We always take the Skytram from Jasper to Whistlers Mountain to get an even better view of the several mountain ranges in the area. Jasper is the boomerang shape in the center. At an elevation of 1,062 meters or 3,484 feet, it’s located in a valley that has long provided access through the mountains and on to the Pacific coast. A major rail line runs through town carrying a seemingly endless number of shipping containers stacked two-high in specially built rail cars, no doubt coming from China or heading back that way.

I decided to narrow my drawing focus to the turquoise green lakes. Minerals cause the lovely blue green color.


Here we are at the top of Whistlers Mountain, after a ten minute ride on the Skytram. We saw about five hardy souls run off the mountain into the constant air currents—to enjoy the view of the valley while clutching onto their paragliders.

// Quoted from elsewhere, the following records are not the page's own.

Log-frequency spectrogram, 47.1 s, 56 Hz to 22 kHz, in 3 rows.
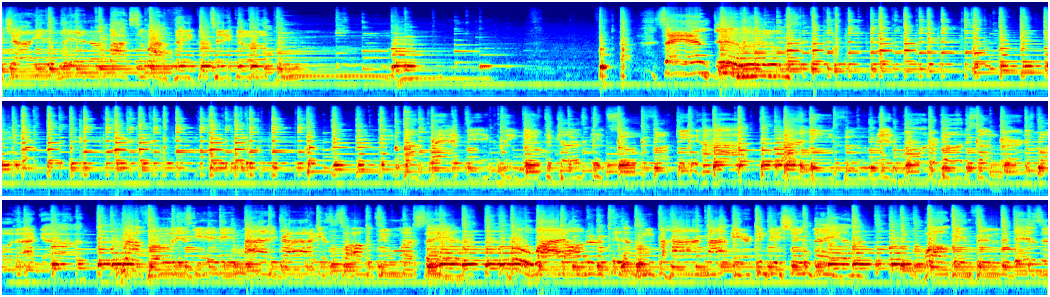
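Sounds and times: ukuleles strumming: 0.0 - 47.0.

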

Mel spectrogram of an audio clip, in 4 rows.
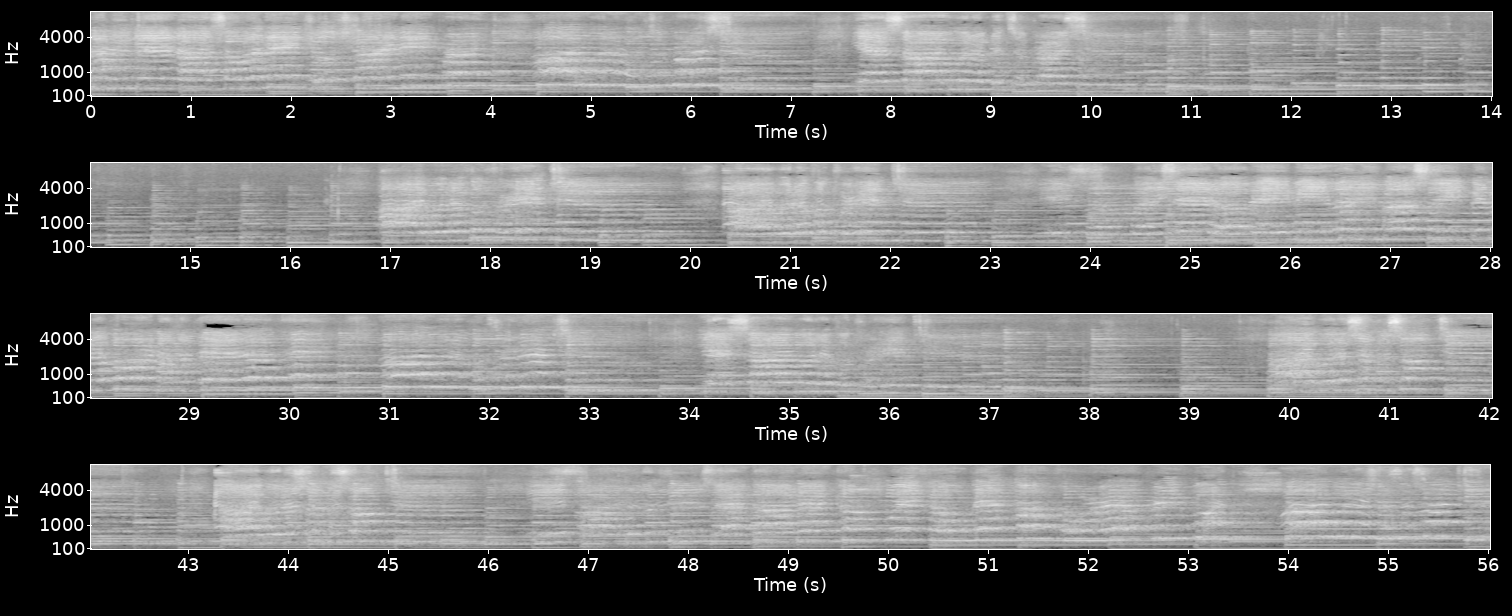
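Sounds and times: children's choir singing: 0.0 - 56.0
musical accompaniment: 0.0 - 56.0.

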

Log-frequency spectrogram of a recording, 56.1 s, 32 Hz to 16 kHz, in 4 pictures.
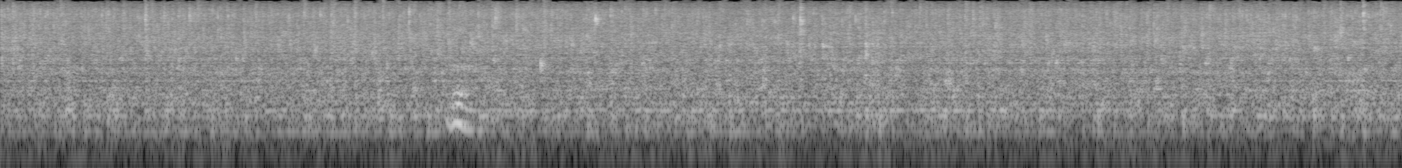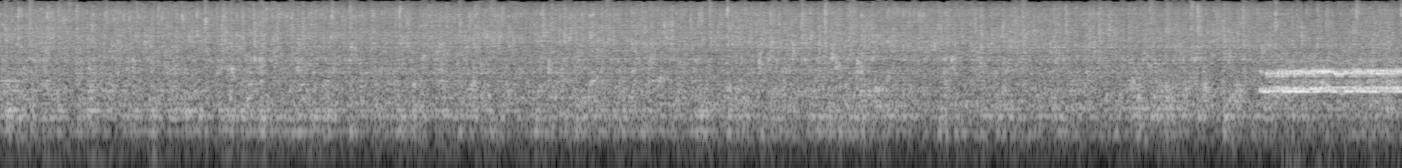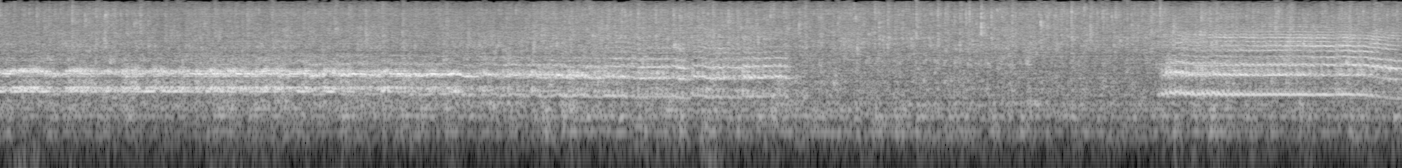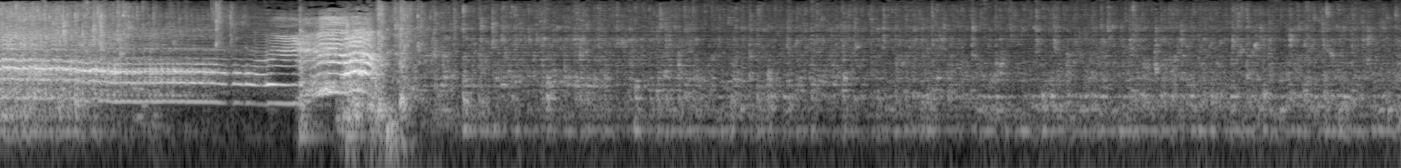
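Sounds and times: water running into bathtub: 0.0 - 56.0
long pitched tone: 26.6 - 36.1, 39.6 - 43.6.

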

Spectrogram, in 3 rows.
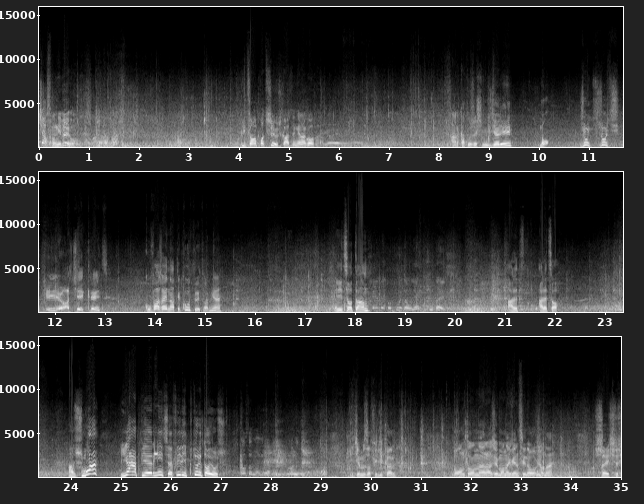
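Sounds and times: wind noise on microphone: 0.0 - 8.8, 13.1 - 25.0, 27.1 - 35.0.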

The peaks are still very snowy in mid May. In the very center is the pointy summit of Mount Robson. It is usually cloud covered. The valley is green.


Athabasca Falls are south of Jasper, just off of the Icefields Parkway. The water is such a gorgeous shade of green. And the spray makes a rainbow.

We had lunch on the bench. See the bench?

The Icefields Parkway runs for 232 km or 144 miles from Jasper to Banff. We have traveled it twice, and it’s beautiful. Unfortunately we didn’t have time to do it again on this trip.


Visitors to this rocky beach near the falls pile up the jagged yellow brown rocks into vertical sculptures, often in human form. Our granddaughter built the one in the foreground.

Most Canadians call these cairns inuksuks, an Inuit (native arctic people) word. It was used as a symbol of the 2010 Vancouver Olympics.


Our guest artist, Roxy, drawing from the window in the log cabin.


She was drawing the house next door, very close by, then the enormously high snowy mountain behind the roofline. You can the tiny knob on Whistlers Mountain that is the Skytram restaurant.

Wednesday, April 8, 2015

California and Alberta

Four Easter lilies bloomed, along with some furry African violets.  I drew them as they opened because their beauty is fleeting.


This is a ‘wonder what I should draw’ moment. How about my new rug, my colored pencil set and my orange iPad?  It is a floral pattern so it relates to the sketch above and below.


Drawing the spaces that are not my Easter lily.


Little Tokyo in Los Angeles is a nice place to spend some time. I loved the golden fish on the roof, the blue ceramic tiles on the roof, the sun shades, and the outdoor eating. People watching was entertaining too. The round grey shapes are shadows of paper lanterns.


A few degrees to the right lends a new scene to draw. 


Another slight turn gets me another viewpoint.


Here we have a drawing of approximately the same scene by guest artist, Noelle. Our granddaughter. She used her artistic license to make all the lanterns red.


We went on a hike at a place near Santa Monica called Los Leones. The day was warm, dry, and yet foggy looking down towards the beach and the Pacific Ocean.  I drew one salamander but we saw lots.  We are on the edge of a cliff path looking down on rooftops and at the beach.  The horizon is lost in the sea mist.


After the hike, we spent some time at the sandy beach with large beautiful rocks.


It’s a soft padded sculpture in an indoor playground in Edmonton Canada.  Lots of very young kids scooted around.  I just added one toddler for scale. Our much bigger grandchildren were running around in a four story padded climbing house.